(DATA FOR THIS TASK begins)

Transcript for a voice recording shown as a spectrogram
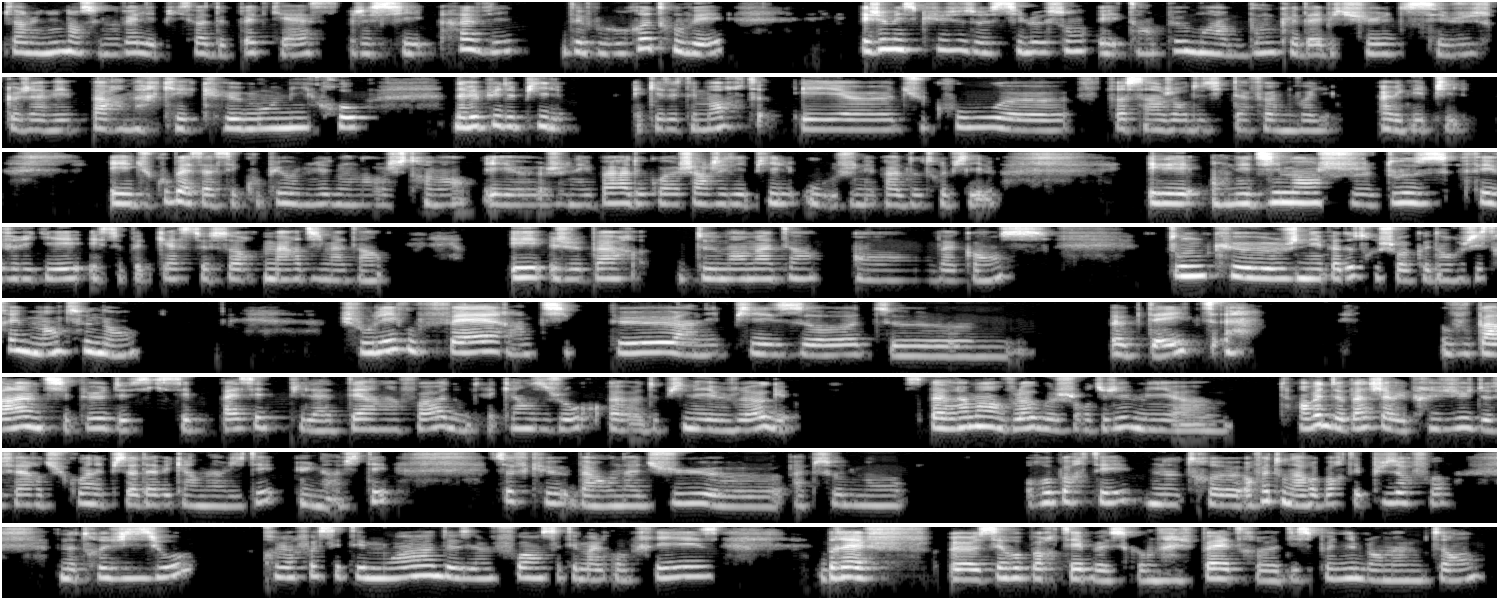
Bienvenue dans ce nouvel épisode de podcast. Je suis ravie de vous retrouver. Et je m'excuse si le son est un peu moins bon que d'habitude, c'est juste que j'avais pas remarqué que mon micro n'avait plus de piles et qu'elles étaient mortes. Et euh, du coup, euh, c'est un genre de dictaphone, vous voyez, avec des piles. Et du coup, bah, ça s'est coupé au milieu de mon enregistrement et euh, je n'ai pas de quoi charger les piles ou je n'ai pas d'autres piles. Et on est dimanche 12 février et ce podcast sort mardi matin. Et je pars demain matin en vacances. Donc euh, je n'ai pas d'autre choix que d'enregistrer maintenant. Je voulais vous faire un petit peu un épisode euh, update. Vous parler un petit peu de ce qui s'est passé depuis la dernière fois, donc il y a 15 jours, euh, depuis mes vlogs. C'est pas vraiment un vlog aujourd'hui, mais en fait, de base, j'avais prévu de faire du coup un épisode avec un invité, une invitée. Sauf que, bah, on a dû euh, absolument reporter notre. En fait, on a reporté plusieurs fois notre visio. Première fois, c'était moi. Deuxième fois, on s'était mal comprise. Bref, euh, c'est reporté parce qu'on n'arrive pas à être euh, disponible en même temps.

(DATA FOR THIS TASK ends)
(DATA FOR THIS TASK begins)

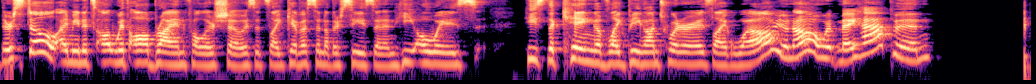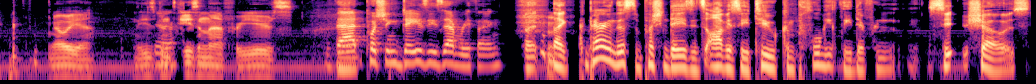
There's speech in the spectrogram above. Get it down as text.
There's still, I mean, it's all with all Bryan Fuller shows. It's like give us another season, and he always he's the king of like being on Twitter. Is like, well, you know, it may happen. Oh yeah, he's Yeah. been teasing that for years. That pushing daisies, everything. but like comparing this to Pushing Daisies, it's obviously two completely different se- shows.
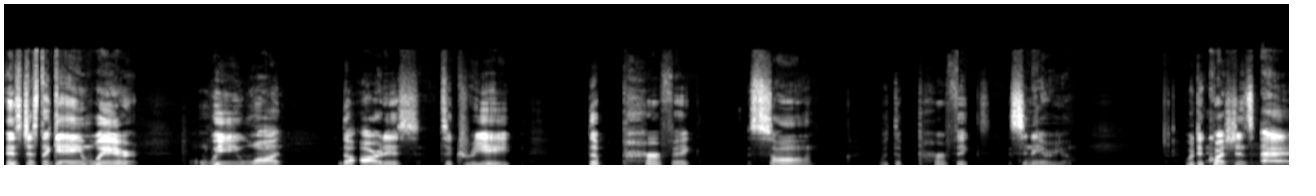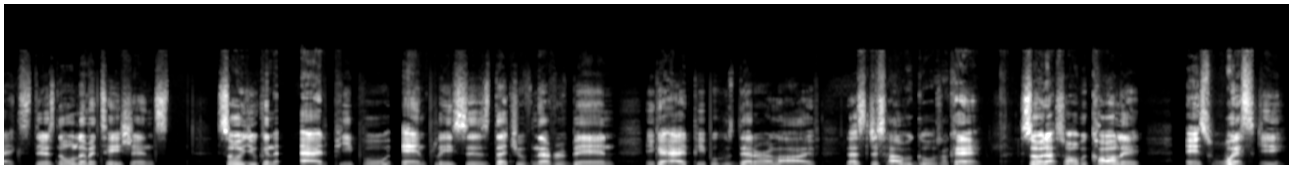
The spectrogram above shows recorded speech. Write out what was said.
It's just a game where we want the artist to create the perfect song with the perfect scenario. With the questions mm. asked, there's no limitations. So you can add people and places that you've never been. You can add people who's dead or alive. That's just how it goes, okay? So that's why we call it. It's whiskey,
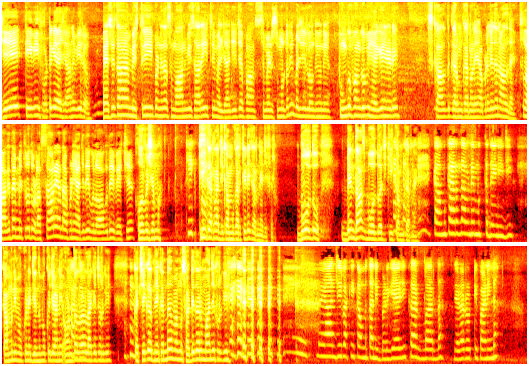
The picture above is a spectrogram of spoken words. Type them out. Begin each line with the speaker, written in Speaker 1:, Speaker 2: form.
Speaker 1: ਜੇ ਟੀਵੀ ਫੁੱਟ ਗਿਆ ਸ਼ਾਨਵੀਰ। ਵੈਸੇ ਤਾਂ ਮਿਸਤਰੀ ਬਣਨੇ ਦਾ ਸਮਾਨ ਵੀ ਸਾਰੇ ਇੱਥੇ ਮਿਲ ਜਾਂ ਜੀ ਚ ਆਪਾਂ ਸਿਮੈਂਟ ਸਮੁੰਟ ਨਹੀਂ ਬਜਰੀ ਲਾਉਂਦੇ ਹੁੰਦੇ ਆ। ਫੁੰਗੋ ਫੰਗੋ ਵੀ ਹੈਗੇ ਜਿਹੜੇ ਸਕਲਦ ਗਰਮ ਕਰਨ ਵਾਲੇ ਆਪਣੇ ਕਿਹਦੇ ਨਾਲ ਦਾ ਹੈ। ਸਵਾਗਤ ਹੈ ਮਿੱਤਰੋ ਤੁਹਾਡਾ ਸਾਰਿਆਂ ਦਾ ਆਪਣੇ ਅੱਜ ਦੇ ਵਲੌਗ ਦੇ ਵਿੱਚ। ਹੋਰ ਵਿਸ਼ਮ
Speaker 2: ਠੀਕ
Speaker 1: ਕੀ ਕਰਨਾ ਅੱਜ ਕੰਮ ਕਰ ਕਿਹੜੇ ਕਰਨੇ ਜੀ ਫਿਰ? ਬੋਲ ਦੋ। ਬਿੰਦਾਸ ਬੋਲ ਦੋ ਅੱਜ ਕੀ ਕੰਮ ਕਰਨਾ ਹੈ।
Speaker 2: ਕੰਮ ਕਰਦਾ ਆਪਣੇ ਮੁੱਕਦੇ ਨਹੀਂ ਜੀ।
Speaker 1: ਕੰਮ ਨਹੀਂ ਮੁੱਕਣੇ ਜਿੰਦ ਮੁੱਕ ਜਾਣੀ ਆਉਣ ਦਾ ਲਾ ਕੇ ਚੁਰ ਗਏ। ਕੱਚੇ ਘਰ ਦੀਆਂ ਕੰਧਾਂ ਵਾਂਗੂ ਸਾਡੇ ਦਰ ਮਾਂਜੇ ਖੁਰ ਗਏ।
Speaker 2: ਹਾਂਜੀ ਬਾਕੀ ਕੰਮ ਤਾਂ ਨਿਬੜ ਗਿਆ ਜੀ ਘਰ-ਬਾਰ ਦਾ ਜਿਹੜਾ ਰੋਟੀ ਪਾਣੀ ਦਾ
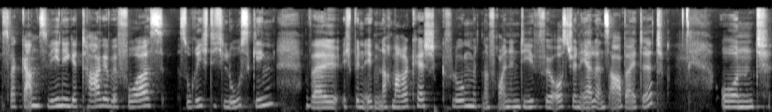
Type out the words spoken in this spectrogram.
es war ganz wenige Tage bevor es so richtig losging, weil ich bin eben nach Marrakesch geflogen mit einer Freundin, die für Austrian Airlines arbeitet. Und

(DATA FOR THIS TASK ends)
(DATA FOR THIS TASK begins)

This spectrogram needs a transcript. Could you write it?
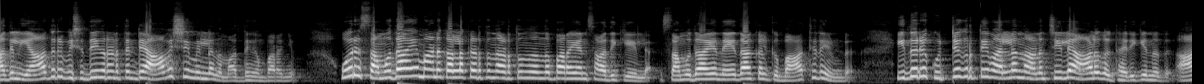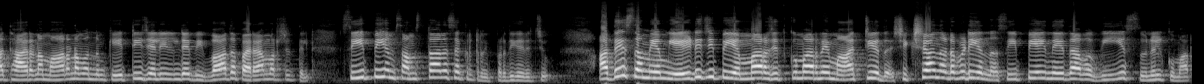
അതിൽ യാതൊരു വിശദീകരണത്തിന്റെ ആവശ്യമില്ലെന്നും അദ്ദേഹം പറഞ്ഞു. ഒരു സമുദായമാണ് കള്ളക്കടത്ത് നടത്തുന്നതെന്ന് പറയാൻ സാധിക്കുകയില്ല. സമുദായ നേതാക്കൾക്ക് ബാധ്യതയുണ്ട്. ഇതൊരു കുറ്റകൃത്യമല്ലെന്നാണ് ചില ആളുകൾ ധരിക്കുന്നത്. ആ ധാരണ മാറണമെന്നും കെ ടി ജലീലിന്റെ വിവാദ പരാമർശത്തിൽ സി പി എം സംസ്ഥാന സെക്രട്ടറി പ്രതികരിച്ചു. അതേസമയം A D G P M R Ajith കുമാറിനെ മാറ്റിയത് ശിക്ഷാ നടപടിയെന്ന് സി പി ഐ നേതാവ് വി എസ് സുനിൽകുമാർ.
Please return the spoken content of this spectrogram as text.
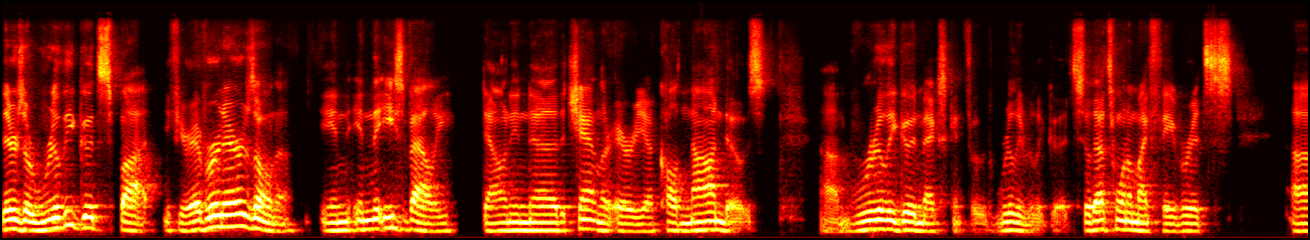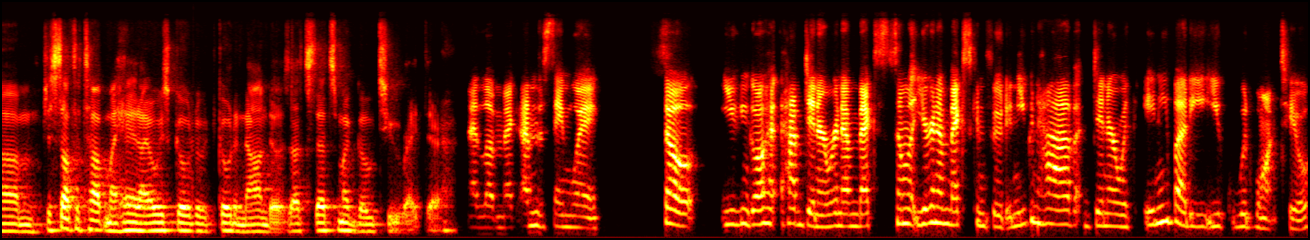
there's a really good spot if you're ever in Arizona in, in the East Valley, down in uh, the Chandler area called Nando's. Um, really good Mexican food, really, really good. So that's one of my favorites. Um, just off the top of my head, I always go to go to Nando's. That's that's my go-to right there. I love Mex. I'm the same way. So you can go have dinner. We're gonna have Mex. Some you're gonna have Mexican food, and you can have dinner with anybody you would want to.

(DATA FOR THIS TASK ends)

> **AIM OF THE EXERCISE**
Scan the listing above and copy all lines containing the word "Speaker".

> **RESPONSE**
The picture above is a spectrogram of spoken words. Type them out. Begin each line with the speaker, written in Speaker 1:, Speaker 2: form.
Speaker 1: ਜੇ ਟੀਵੀ ਫੁੱਟ ਗਿਆ ਸ਼ਾਨਵੀਰ। ਵੈਸੇ ਤਾਂ ਮਿਸਤਰੀ ਬਣਨੇ ਦਾ ਸਮਾਨ ਵੀ ਸਾਰੇ ਇੱਥੇ ਮਿਲ ਜਾਂ ਜੀ ਚ ਆਪਾਂ ਸਿਮੈਂਟ ਸਮੁੰਟ ਨਹੀਂ ਬਜਰੀ ਲਾਉਂਦੇ ਹੁੰਦੇ ਆ। ਫੁੰਗੋ ਫੰਗੋ ਵੀ ਹੈਗੇ ਜਿਹੜੇ ਸਕਲਦ ਗਰਮ ਕਰਨ ਵਾਲੇ ਆਪਣੇ ਕਿਹਦੇ ਨਾਲ ਦਾ ਹੈ। ਸਵਾਗਤ ਹੈ ਮਿੱਤਰੋ ਤੁਹਾਡਾ ਸਾਰਿਆਂ ਦਾ ਆਪਣੇ ਅੱਜ ਦੇ ਵਲੌਗ ਦੇ ਵਿੱਚ। ਹੋਰ ਵਿਸ਼ਮ
Speaker 2: ਠੀਕ
Speaker 1: ਕੀ ਕਰਨਾ ਅੱਜ ਕੰਮ ਕਰ ਕਿਹੜੇ ਕਰਨੇ ਜੀ ਫਿਰ? ਬੋਲ ਦੋ। ਬਿੰਦਾਸ ਬੋਲ ਦੋ ਅੱਜ ਕੀ ਕੰਮ ਕਰਨਾ ਹੈ।
Speaker 2: ਕੰਮ ਕਰਦਾ ਆਪਣੇ ਮੁੱਕਦੇ ਨਹੀਂ ਜੀ।
Speaker 1: ਕੰਮ ਨਹੀਂ ਮੁੱਕਣੇ ਜਿੰਦ ਮੁੱਕ ਜਾਣੀ ਆਉਣ ਦਾ ਲਾ ਕੇ ਚੁਰ ਗਏ। ਕੱਚੇ ਘਰ ਦੀਆਂ ਕੰਧਾਂ ਵਾਂਗੂ ਸਾਡੇ ਦਰ ਮਾਂਜੇ ਖੁਰ ਗਏ।
Speaker 2: ਹਾਂਜੀ ਬਾਕੀ ਕੰਮ ਤਾਂ ਨਿਬੜ ਗਿਆ ਜੀ ਘਰ-ਬਾਰ ਦਾ ਜਿਹੜਾ ਰੋਟੀ ਪਾਣੀ ਦਾ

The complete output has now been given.